Under the plea agreement, each company must forfeit $600,000 in proceeds derived from the scheme. They could also face a term of probation and an additional fine at sentencing.

U.S. District Judge Linda Reade has rejected the companies' claims that the charges were regulatory violations that should have been handled by the U.S. Department of Agriculture, ruling that federal prosecutors didn't overstep their jurisdiction in bringing the case. However, despite the guilty pleas, the companies can appeal Reade's decision.

Midamar is a food distributor, while ISA certifies Midamar and other companies' food products as halal and is one of the few organizations approved to certify beef for import into Malaysia, Indonesia, Kuwait, Saudi Arabia and United Arab Emirates. Both were founded and operated by the Aossey family in Cedar Rapids.

Midamar, a 40-year-old company that's considered a pioneer in halal foods, issued a statement last week saying that the plea agreements resolve all charges against the companies and executives. Midamar said it has now "taken full responsibility for wrongful conduct" that occurred from 2007 through 2012 and apologized for errors in judgment.

Midamar's founder, Bill Aossey Jr., was convicted in July of falsifying documents as part of a scheme to export beef to Malaysia and Indonesia that didn't meet those countries' strict standards of religious-based slaughter. He's in federal custody awaiting sentencing and could face several years in prison; he has asked for a new trial.

Aossey's sons, Midamar directors Jalel and Yahya "Bill" Aossey, are expected to plead guilty Friday under their own deals, court records show.

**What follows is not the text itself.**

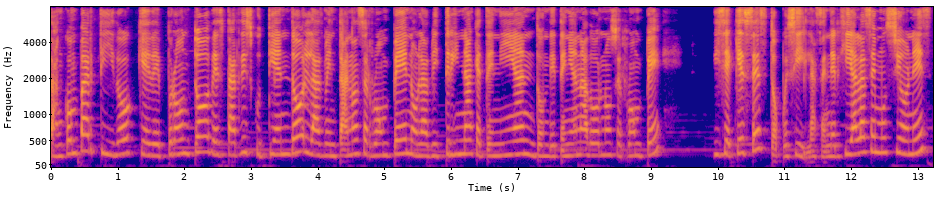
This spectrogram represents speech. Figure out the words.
han compartido que de pronto de estar discutiendo las ventanas se rompen o la vitrina que tenían donde tenían adornos se rompe. Dice, ¿qué es esto? Pues sí, las energías, las emociones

Yahya Aossey entered the guilty plea Wednesday on behalf of Midamar, while Jalel Aossey pleaded guilty on behalf of Islamic Services of America.

According to the conspiracy count, Midamar made "fraudulent, deceptive, and misleading claims" about the source and nature of beef products, the way the cattle were slaughtered and the level of adherence to halal practices that were advertised.

Some Midamar products came from a Minnesota slaughterhouse that wasn't approved by Malaysia or Indonesia. Aossey directed employees to remove its establishment number from the packaging and replace it with labels that falsely showed the meat came from a certified Nebraska slaughterhouse, according to testimony.

Prosecutors allege Midamar told customers that its cattle were hand-slaughtered by specially trained Muslim slaughtermen who always recited prayer and advertised that it did not use penetrative captive bolt stunning, a process commonly used in meatpacking in which an animal is killed when a steel rod is shot into its brain.

But Midamar's primary supplier used bolt stunning and often didn't have Muslim slaughtermen present, the indictment alleges.